and its Impact on Mental Health Service Users

"Not only do the public not understand people like me who are mentally ill but there is also a lot of stigma which makes people's lives - including mine - quite hard."
HUG Member

Despite the fact that approximately one in four Scots will experience mental health problems at some time in their lives, people affected by mental illness experience daily discrimination in all aspects of their lives, from employment to housing, health care to daily community interaction.

Research consistently shows that people's attitudes on mental health cause unfair treatment, social exclusion and isolation on the part of people with mental health problems.

Uninformed or distorted ideas can mean that colleagues and employers, mortgage and insurance providers, health professionals and other service providers discriminate unfairly against people with mental health problems. But even closer to home, the attitudes of neighbours, family, friends and partners can also cause hurt and damage.

To compound the issue, the rejection, misunderstanding and discrimination that people with mental health problems experience often in themselves have a serious effect on their mental health. In fact, one survey showed stigma as the single most negative influence on the lives of people with mental health problems.

 

The stigma of mental illness has been highlighted in almost every report produced by HUG. Over the last few years the HUG Communications Project has been trying to challenge this as we firmly believe that:

  • Stigma is caused by ignorance and fear.
  • People can react to the unpleasantness of mental illness by avoiding or feeling awkward about people with mental health problems.
  • Many people with a mental illness can feel embarrassed and ashamed about it.
  • Many professionals can feel helpless when faced by people with a mental illness.

Examples of stigma experienced by HUG members included being forced to hide the fact they had been admitted to hospital, employers looking for reasons to turn someone down for a job once they knew the person had a mental health problem, kids throwing stones, being told to 'go away to the loony bin', and family members hiding/denying mental illness in the family.

'I felt like I had horns on me and everyone was looking at me'.


Effects of Stigma on HUG Members

HUG members spoke strongly about the effects of stigma on their lives:

'Once you have been ill it is like a shadow over you for ever more'
'Feeling of being useless'
'Makes you doubt your capabilities - you can't do the things you used to be able to.'

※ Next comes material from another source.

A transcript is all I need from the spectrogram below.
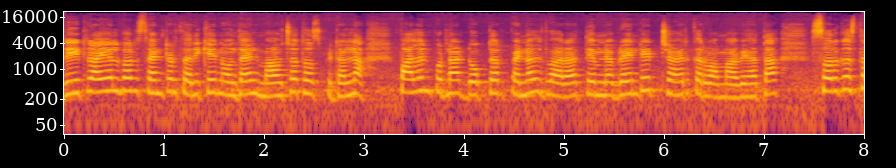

Many people spoke about being forced to hide, and even lie, about the fact they had a mental illness, particularly if looking for employment. Some people felt angry that they should be stigmatised for the pain they have experienced and what they have had to go through.

 

 


Highland Users Group
Tel: (01463 723560)) — Email: hug@hccf.org.uk

 

 

 

 

About Stigma